__WHAT TO DO__
Copy out exactly, and only, the lines from the one containing "Could you help" through the end of the entries. No pictures.
** WORKING DATA follows **
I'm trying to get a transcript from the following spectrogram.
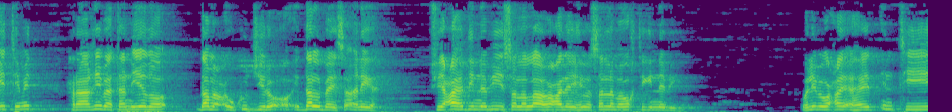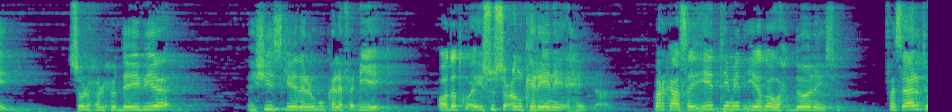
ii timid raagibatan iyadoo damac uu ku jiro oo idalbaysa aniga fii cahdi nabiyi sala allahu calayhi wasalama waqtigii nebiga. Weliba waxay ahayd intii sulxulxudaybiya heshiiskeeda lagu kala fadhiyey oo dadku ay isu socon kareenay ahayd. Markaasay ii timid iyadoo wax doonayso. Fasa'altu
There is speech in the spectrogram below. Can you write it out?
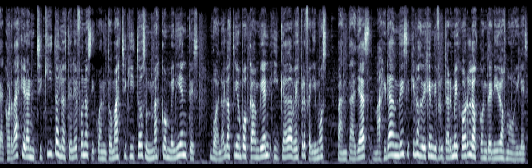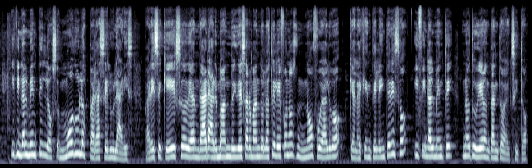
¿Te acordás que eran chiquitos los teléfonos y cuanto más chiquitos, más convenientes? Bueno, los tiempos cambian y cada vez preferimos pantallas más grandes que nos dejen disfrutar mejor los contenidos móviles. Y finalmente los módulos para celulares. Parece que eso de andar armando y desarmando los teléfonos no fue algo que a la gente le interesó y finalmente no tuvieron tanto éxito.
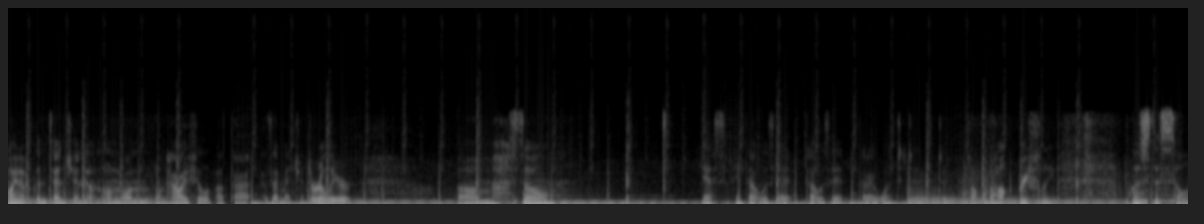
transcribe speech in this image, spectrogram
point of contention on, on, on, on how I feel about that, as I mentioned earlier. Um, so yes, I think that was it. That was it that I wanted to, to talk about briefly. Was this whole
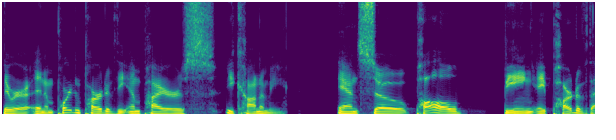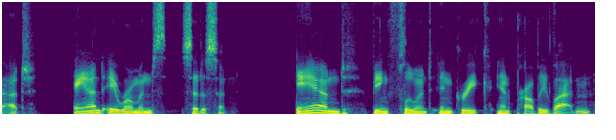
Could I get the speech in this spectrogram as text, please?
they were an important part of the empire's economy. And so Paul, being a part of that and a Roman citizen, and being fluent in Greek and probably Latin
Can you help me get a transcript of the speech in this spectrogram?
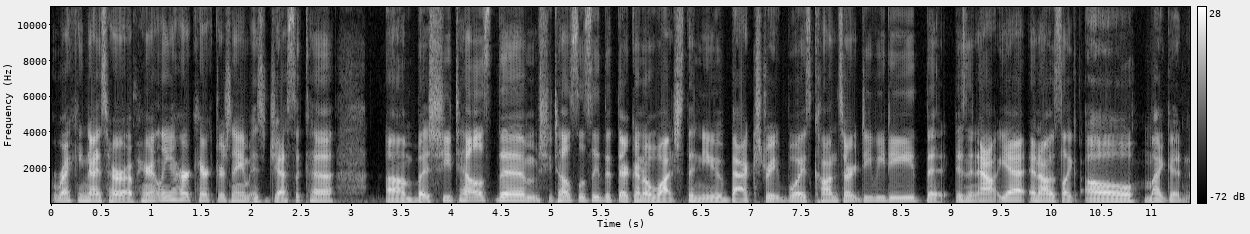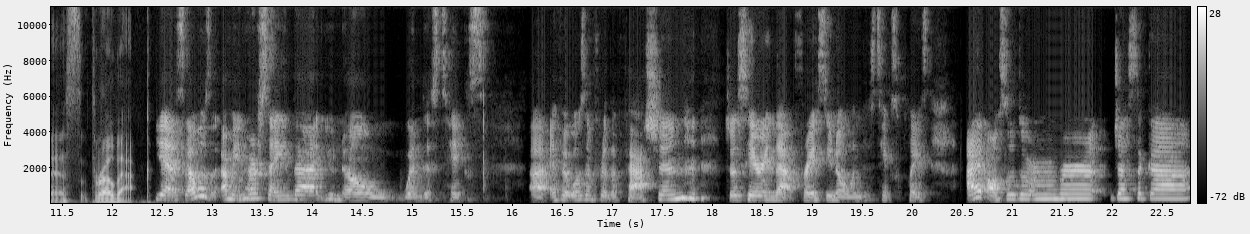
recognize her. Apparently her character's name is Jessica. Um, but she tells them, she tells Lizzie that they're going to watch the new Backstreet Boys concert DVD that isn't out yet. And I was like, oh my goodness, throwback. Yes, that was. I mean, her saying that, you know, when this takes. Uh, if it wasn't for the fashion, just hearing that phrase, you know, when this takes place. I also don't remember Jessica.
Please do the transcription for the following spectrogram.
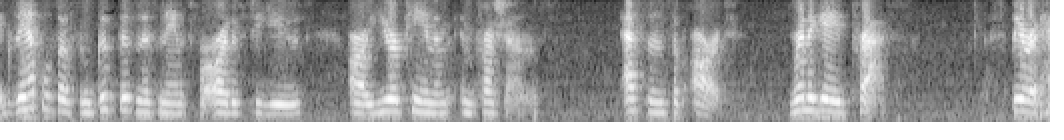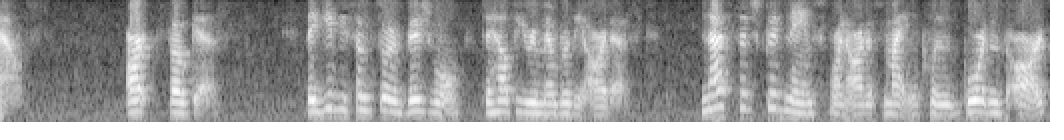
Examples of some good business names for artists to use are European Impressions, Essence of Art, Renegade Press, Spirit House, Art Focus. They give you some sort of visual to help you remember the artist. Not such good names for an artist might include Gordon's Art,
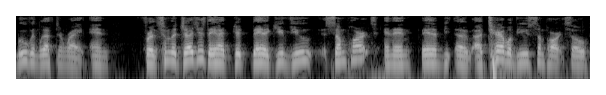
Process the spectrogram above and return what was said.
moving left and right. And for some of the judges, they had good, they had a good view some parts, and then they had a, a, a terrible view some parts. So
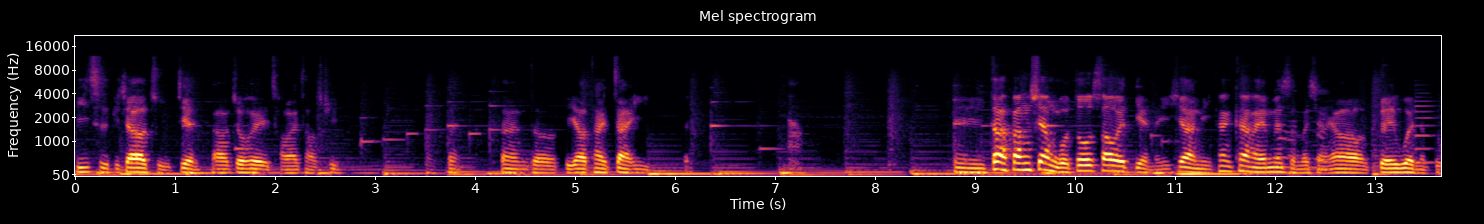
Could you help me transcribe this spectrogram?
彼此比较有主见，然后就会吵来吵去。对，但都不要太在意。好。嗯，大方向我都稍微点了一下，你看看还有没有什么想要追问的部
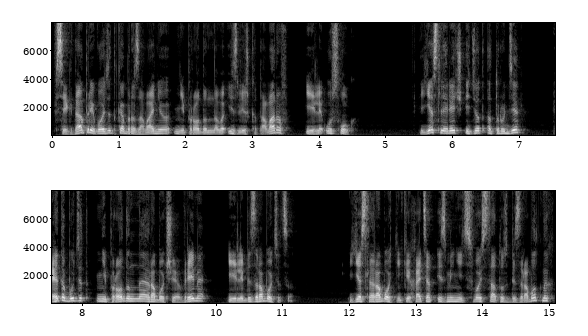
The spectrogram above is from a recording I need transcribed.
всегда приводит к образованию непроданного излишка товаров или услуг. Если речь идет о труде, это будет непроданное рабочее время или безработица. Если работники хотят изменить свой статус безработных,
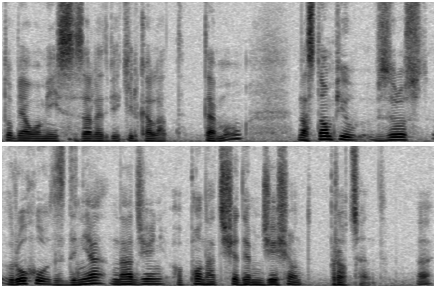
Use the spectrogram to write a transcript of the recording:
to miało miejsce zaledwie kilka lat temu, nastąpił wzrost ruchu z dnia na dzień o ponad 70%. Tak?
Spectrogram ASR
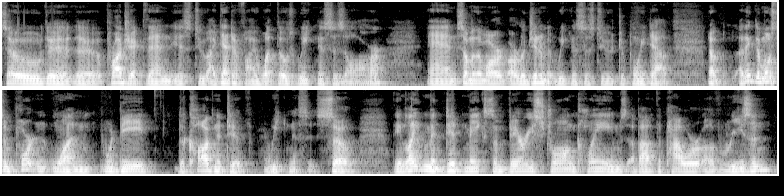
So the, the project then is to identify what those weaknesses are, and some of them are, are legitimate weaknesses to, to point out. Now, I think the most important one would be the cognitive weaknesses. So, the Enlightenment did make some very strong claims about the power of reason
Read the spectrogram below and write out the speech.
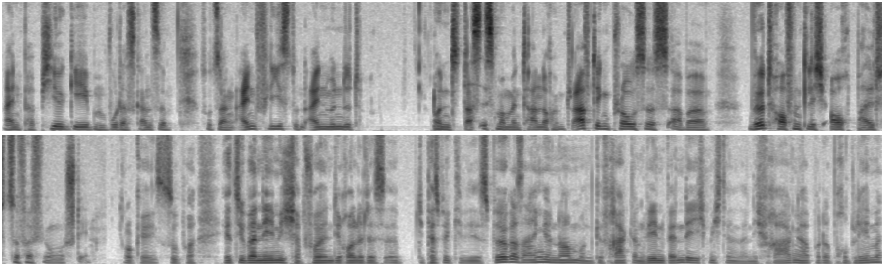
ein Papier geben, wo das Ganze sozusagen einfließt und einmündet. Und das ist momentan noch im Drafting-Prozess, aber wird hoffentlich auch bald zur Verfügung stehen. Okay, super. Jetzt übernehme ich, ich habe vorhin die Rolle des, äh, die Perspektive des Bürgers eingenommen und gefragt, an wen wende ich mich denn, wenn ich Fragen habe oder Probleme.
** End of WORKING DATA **
__REPLY__
Could you help me transcribe this spectrogram?
彼此比较有主见，然后就会吵来吵去。对，但都不要太在意。好。嗯，大方向我都稍微点了一下，你看看还有没有什么想要追问的部
The spectrogram above is from a recording I need transcribed.
всегда приводит к образованию непроданного излишка товаров или услуг. Если речь идет о труде, это будет непроданное рабочее время или безработица. Если работники хотят изменить свой статус безработных,
Use the spectrogram to write a transcript of the recording:
to miało miejsce zaledwie kilka lat temu, nastąpił wzrost ruchu z dnia na dzień o ponad 70%. Tak?
Spectrogram ASR
So the, the project then is to identify what those weaknesses are, and some of them are, are legitimate weaknesses to, to point out. Now, I think the most important one would be the cognitive weaknesses. So, the Enlightenment did make some very strong claims about the power of reason
Read the spectrogram below and write out the speech.
ein Papier geben, wo das Ganze sozusagen einfließt und einmündet. Und das ist momentan noch im Drafting-Prozess, aber wird hoffentlich auch bald zur Verfügung stehen. Okay, super. Jetzt übernehme ich, ich habe vorhin die Rolle des, äh, die Perspektive des Bürgers eingenommen und gefragt, an wen wende ich mich denn, wenn ich Fragen habe oder Probleme.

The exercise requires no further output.